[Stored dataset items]
-- Opening Marker --

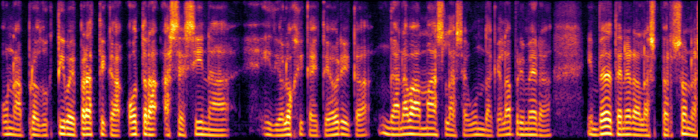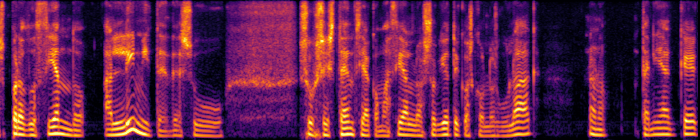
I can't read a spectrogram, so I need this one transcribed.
una productiva y práctica, otra asesina ideológica y teórica, ganaba más la segunda que la primera, y en vez de tener a las personas produciendo al límite de su subsistencia como hacían los soviéticos con los gulag, no, no, tenían que...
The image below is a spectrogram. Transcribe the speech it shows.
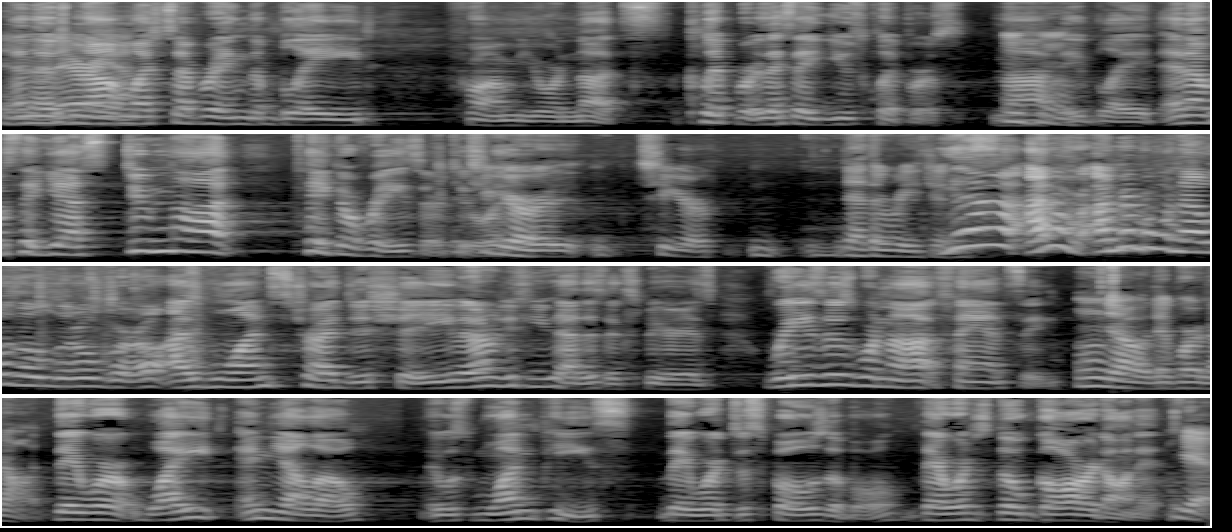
In and there's not much separating the blade from your nuts. Clipper, they say use clippers, not a blade. And I would say yes, do not take a razor to, to your to your nether regions. Yeah, I don't. I remember when I was a little girl, I once tried to shave. I don't know if you had this experience razors were not fancy. No, they were not. They were white and yellow. It was one piece. They were disposable. There was no guard on it. Yeah.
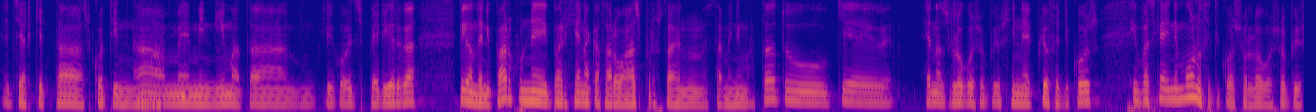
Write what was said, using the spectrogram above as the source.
έτσι αρκετά σκοτεινά με μηνύματα λίγο έτσι περίεργα πλέον δεν υπάρχουν, υπάρχει ένα καθαρό άσπρο στα, στα μηνύματά του και ένας λόγος ο οποίος είναι πιο θετικός, ή βασικά είναι μόνο θετικός ο λόγος ο οποίος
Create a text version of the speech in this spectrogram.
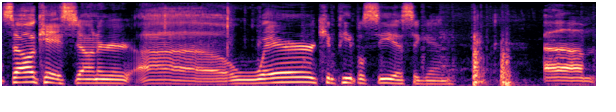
So okay, Stoner, uh where can people see us again? Um,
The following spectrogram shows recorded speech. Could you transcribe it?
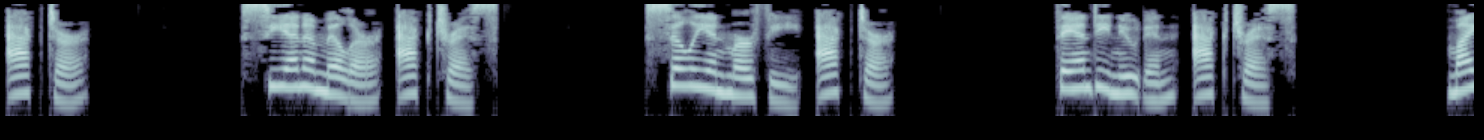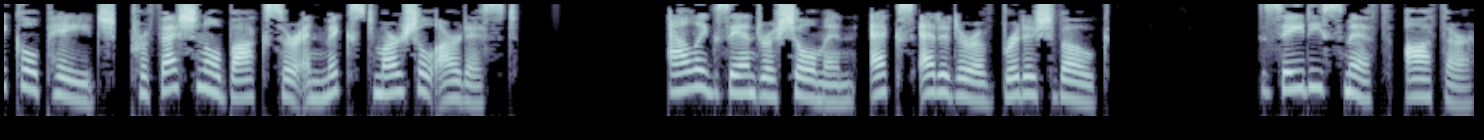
actor. Sienna Miller, actress. Cillian Murphy, actor. Thandie Newton, actress. Michael Page, professional boxer and mixed martial artist Alexandra Shulman, ex-editor of British Vogue. Zadie Smith, author.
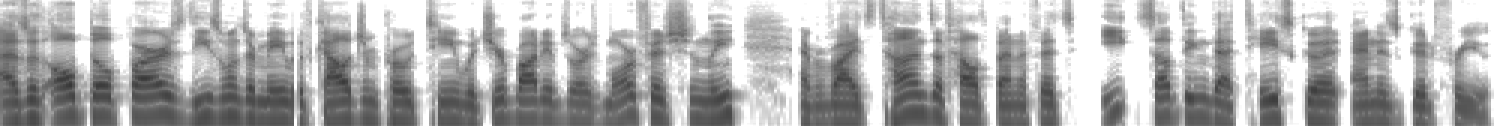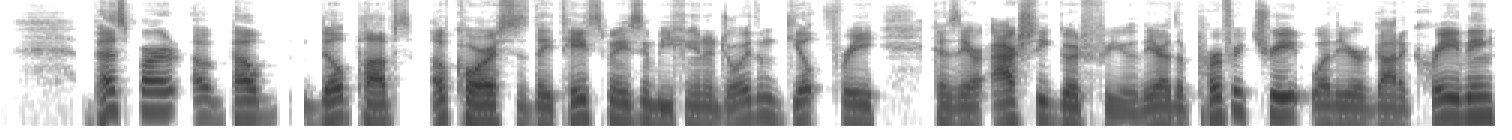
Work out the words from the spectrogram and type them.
As with all built bars, these ones are made with collagen protein, which your body absorbs more efficiently and provides tons of health benefits. Eat something that tastes good and is good for you. The best part about built puffs, of course, is they taste amazing, but you can enjoy them guilt free because they are actually good for you. They are the perfect treat whether you've got a craving,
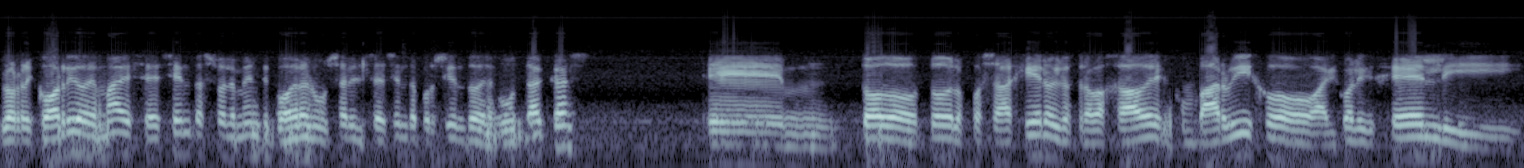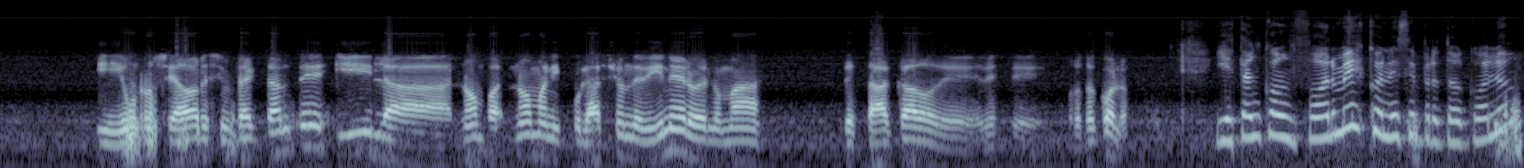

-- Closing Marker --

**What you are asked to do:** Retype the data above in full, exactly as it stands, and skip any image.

**Answer space:**
I can't read a spectrogram, so I need this one transcribed.
una productiva y práctica, otra asesina ideológica y teórica, ganaba más la segunda que la primera, y en vez de tener a las personas produciendo al límite de su subsistencia como hacían los soviéticos con los gulag, no, no, tenían que...
The image below is a spectrogram. Transcribe the speech it shows.
In and there's not much separating the blade from your nuts. Clipper, they say use clippers, not a blade. And I would say yes, do not take a razor to, to your to your nether regions. Yeah, I don't. I remember when I was a little girl, I once tried to shave. I don't know if you had this experience razors were not fancy. No, they were not. They were white and yellow. It was one piece. They were disposable. There was no guard on it. Yeah.
Write what was said, using the spectrogram above as the source.
έτσι αρκετά σκοτεινά με μηνύματα λίγο έτσι περίεργα πλέον δεν υπάρχουν, υπάρχει ένα καθαρό άσπρο στα, στα μηνύματά του και ένας λόγος ο οποίος είναι πιο θετικός, ή βασικά είναι μόνο θετικός ο λόγος ο οποίος
Create a text version of the speech in this spectrogram.
So okay, Stoner, uh where can people see us again? Um,
The following spectrogram shows recorded speech. Could you transcribe it?
actor. Sienna Miller, actress. Cillian Murphy, actor. Thandie Newton, actress. Michael Page, professional boxer and mixed martial artist Alexandra Shulman, ex-editor of British Vogue. Zadie Smith, author.
Work out the words from the spectrogram and type them.
As with all built bars, these ones are made with collagen protein, which your body absorbs more efficiently and provides tons of health benefits. Eat something that tastes good and is good for you. The best part about built puffs, of course, is they taste amazing, but you can enjoy them guilt free because they are actually good for you. They are the perfect treat whether you've got a craving,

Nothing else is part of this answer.